Two episodes in and already I think this first season is building toward being a cinematic masterpiece. I don’t settle for second best. I like Daredevil.

Daredevil: Into the Ring — motion picture review

Written by Drew Goddard.

Daredevil: Into the Ring made me feel a way I haven’t felt since first seeing Batman Begins. It’s just that good.

For a Netflix original, Drew Goddard’s taken the approach of writing the series like a very-long film. In the long run, this is probably a good approach. But that’s in the long run. Netflix is all about “marathoning”. Indeed, I see some people have already finished the series within its opening night. I’m writing this on the launch weekend, so it’s Sunday right now, but it’s still a top UK trend. You give people thirteen episodes of a show all at once and it continues to be talked about, because it takes so damn long to get through. Not that its length is a weakness. If anything, it’s a strength. What I hated so much about the Ben Affleck Daredevil was it rushed the preliminary exposition, resulting in a skipped origin explanation that made the first act seem more like a pilot episode recap.

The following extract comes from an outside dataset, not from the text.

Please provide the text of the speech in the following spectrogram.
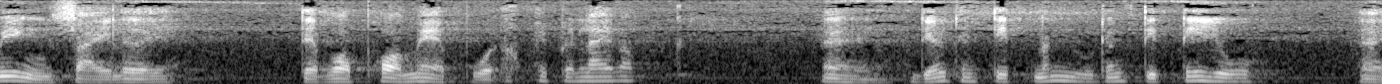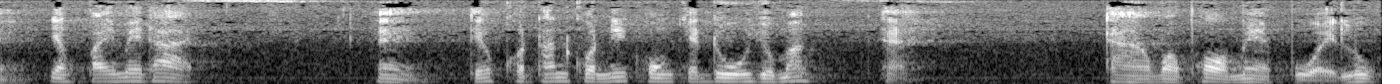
วิ่งใส่เลย แต่ว่าพ่อแม่ป่วยไม่เป็นไรหรอกเเดี๋ยวยังติดนั้นอยู่ยังติดนี่อยู่ยังไปไม่ได้เดี๋ยวคนนั้นคนนี้คงจะดูอยู่มั้งถ้าว่าพ่อแม่ป่วยลูก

But the series doesn’t make that mistake. When a film’s fourteen hours long, you can go into an awful lot of detail and depth. So Into the Ring, as a first episode, does exactly that: it puts Daredevil into his situation. The story begins as the vigilante character begins himself operating. While we get only a few glimpses of the character, those few minutes are unrelenting. The fight scenes are choreographed perfectly and realistically, and the iconic Daredevil outfit is nowhere to be seen. When a boxer first begins his career, he actually has to work for his nickname. In this sense, Daredevil does not exist, and these thirteen episodes chronicle the slow labour of his beginning.

That also means there’s a lot of setup. The characters are introduced over the course of the episode, but I like that mentality. It’s spread-out, and not rushed. It’s like how a meal consists of a starter, a main course and a desert. Well I like all three stages just the same. Even if the starter’s just an orange juice, it’s acidic and freshly squeezed, exotic. And exotic is definitely the word for this. The tone and style of the show manages to be dark yet realistic, dramatic yet believable. And all of it revolves around the lead actor Charlie Cox, who already I can tell you is a perfect casting choice. He’s a man who exudes both intelligence, creepiness and an internal conflict. Even his body language alone tells you he’s verging on constant anger, but chooses to substitute it with charisma. Perhaps Sony should be getting onto him about being the next Bond villain?

I’ve only seen fifty minutes of it so far, but already I can tell I’m in for a great show. I could get into this Netflix thing. This was the series that convinced me to try it out.